As a final note, while it is important for fellows to feel comfortable performing a given procedure after graduation, comfortability does not equal competency, underlining the importance of fellowship oversight and evaluation prior to graduation. Thus, while producing fellows who are comfortable working with a cancer pain population will increase access to quality of life improving procedures, care must also be taken to ensure these fellows have adequate training particularly given the unique considerations when treating patients with cancer.24 Establishing minimum requirements for cancer pain patients in ACGME graduation requirements may help accomplish this.


Our study highlights the need for more robust procedural education for cancer-related pain. This suggests that alternate experiences such as performing these procedures on non-cancer patients as well as attending interventional cancer pain lectures may yield comfortability in procedures even if fellows are not exposed to patients with cancer during the fellowship. Second, experiences with performing the procedures on cadavers were not associated with comfort after graduation, which may indicate that the return on investment of these workshops is minimal. Last, our study findings suggest that fellows who perform at least 10 of a given procedure on cancer and non-cancer patients combined may feel comfortable performing them in practice. Future research should focus on capturing a larger portion of the fellows training in the USA to better identify barriers to procedural education.

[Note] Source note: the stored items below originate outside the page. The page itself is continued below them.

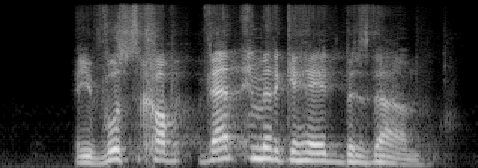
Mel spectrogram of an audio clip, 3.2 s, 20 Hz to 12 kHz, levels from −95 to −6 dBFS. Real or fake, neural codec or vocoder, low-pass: fake; codec, 16 kHz in and 24 kHz out, 0.8 kbps, FocalCodec, streaming, 65536 codes; 10.8 kHz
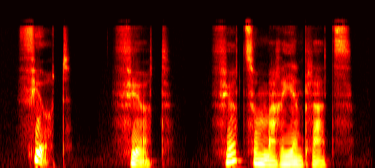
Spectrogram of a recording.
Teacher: It's führt with that German U sound. Push your lips forward like you're about to whistle.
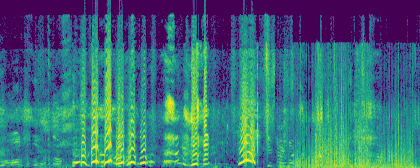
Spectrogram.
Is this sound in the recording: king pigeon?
no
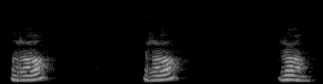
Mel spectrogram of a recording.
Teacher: Makhraj of Ra is touch the tip of the tongue to the upper gums above the roots of the teeth.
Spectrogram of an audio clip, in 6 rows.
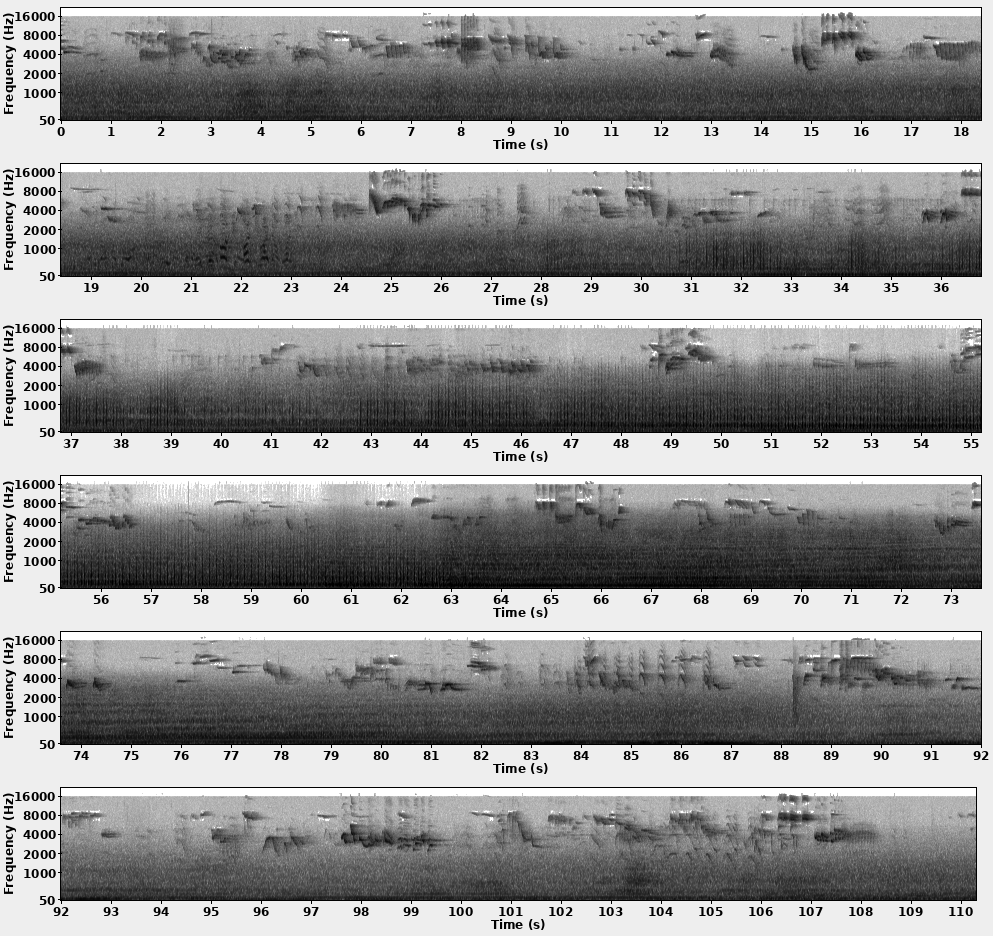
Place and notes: Leg O Mutton park (London) - Leg O Mutton park
Sony PCM D100. Leg O Mutton park near Thames path. Lots of birds including parakeet that live nearby. As it is London there is also some traffic in the background. Sonically interesting helicopter fly-by.
London, UK, April 2018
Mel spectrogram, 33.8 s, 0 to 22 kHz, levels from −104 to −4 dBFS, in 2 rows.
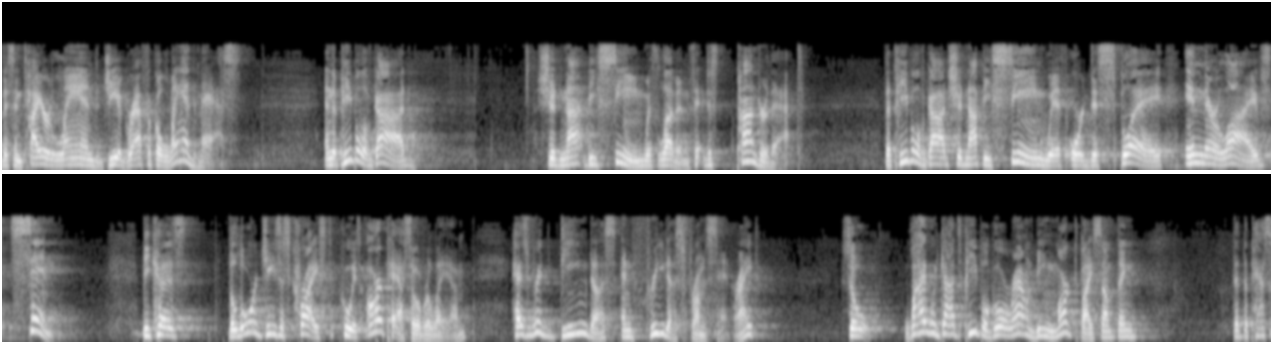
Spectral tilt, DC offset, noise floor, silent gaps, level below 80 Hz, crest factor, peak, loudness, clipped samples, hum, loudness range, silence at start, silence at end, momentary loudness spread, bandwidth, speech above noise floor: -5.5 dB/octave; under 0.1%; -62 dBFS; none; -58 dBFS; 18 dB; -2 dBFS; -18 LUFS; under 0.1%; none; 4 LU; 0 s; 0 s; 11 LU; 8 kHz; 45 dB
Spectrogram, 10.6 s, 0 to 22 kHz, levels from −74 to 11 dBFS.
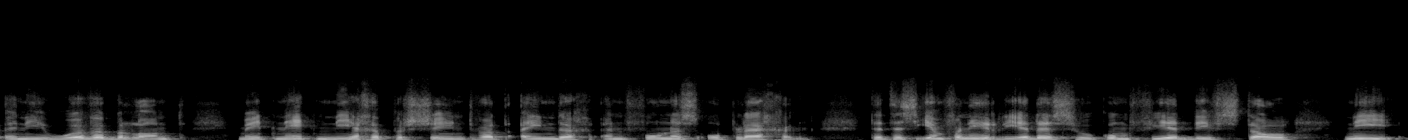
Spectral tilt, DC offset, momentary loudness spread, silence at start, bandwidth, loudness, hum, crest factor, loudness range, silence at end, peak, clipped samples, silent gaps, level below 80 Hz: -6 dB/octave; under 0.1%; 8 LU; 0 s; 9.2 kHz; -21 LUFS; none; 16 dB; 3 LU; 0.05 s; -4 dBFS; under 0.1%; none; -56 dBFS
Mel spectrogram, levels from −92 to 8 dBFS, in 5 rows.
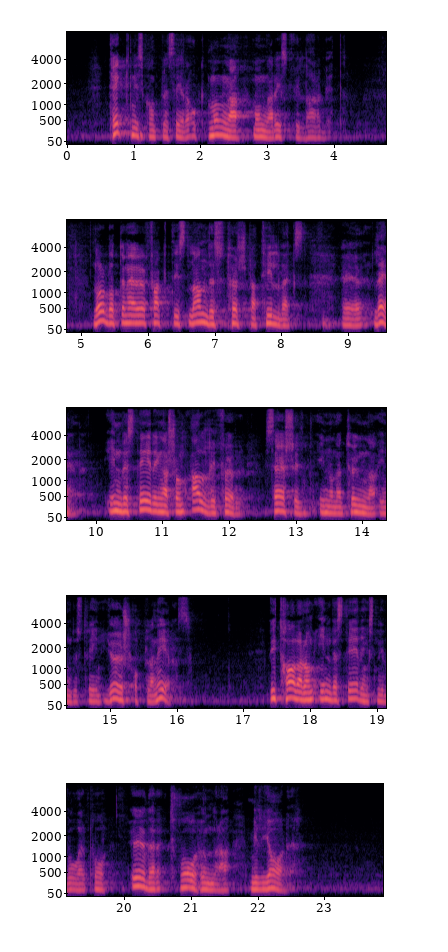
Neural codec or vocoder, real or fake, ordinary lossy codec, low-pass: codec, 16 kHz, 8 kbps, FreqCodec, smaller model; fake; none; none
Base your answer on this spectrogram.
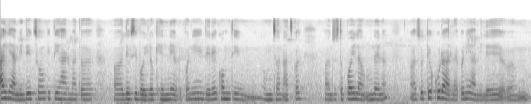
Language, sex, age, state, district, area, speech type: Nepali, female, 18-30, West Bengal, Darjeeling, rural, spontaneous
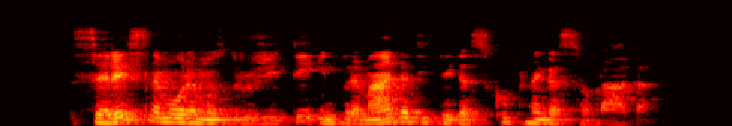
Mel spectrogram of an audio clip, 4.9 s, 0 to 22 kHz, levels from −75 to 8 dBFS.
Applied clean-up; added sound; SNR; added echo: none; none; none; none.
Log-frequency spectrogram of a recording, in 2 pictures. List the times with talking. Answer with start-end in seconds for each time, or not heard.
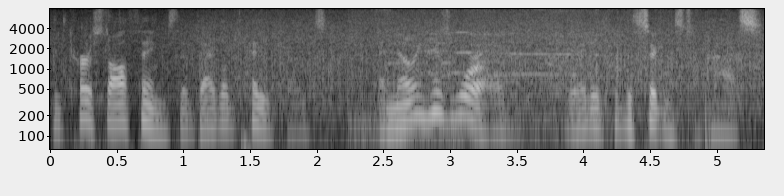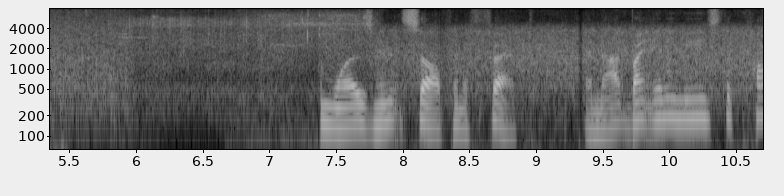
0.0-5.5, 7.3-10.6.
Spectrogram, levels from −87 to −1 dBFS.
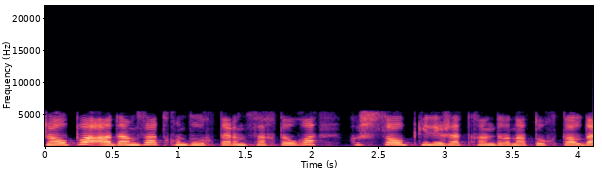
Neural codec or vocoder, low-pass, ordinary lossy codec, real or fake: codec, 16 kHz, 4 kbps, FunCodec, trained on Chinese and English, 50 frames a second; 5.4 kHz; none; fake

Data availability statement

Data are available upon reasonable request. Not applicable.

Ethics statements

Patient consent for publication

Ethics approval

The Oregon Health and Science University Institutional Review Board reviewed the study and determined that the proposed activity is not research involving human subjects and approval is not required (STUDY00024250). Participants gave informed consent to participate in the study before taking part.


Supplementary materials

  • Supplementary Data

    This web only file has been produced by the BMJ Publishing Group from an electronic file supplied by the author(s) and has not been edited for content.


  • Contributors SC designed the study, distributed the survey, collected the data, wrote the manuscript, prepared the manuscript for submission and is the guarantor for the study. AW designed the study, wrote the manuscript, and prepared the manuscript for submission. MTeramoto designed the study, analyzed the data, wrote the manuscript, and prepared the manuscript for submission. MThapliyal collected the data, wrote the manuscript, and prepared the manuscript for submission.

  • Funding This research received grant funding for survey incentive gift cards from the Pacific Spine and Pain Society.

  • Competing interests SC serves on the Executive Committee for the Pacific Spine and Pain Society. This relationship has been reviewed and managed by Oregon Health & Science University (OHSU). AW, MTeramoto, and MThapliyal do not have any competing interest to disclose.

  • Provenance and peer review Not commissioned; externally peer reviewed.

  • Supplemental material This content has been supplied by the author(s). It has not been vetted by BMJ Publishing Group Limited (BMJ) and may not have been peer-reviewed. Any opinions or recommendations discussed are solely those of the author(s) and are not endorsed by BMJ. BMJ disclaims all liability and responsibility arising from any reliance placed on the content. Where the content includes any translated material, BMJ does not warrant the accuracy and reliability of the translations (including but not limited to local regulations, clinical guidelines, terminology, drug names and drug dosages), and is not responsible for any error and/or omissions arising from translation and adaptation or otherwise.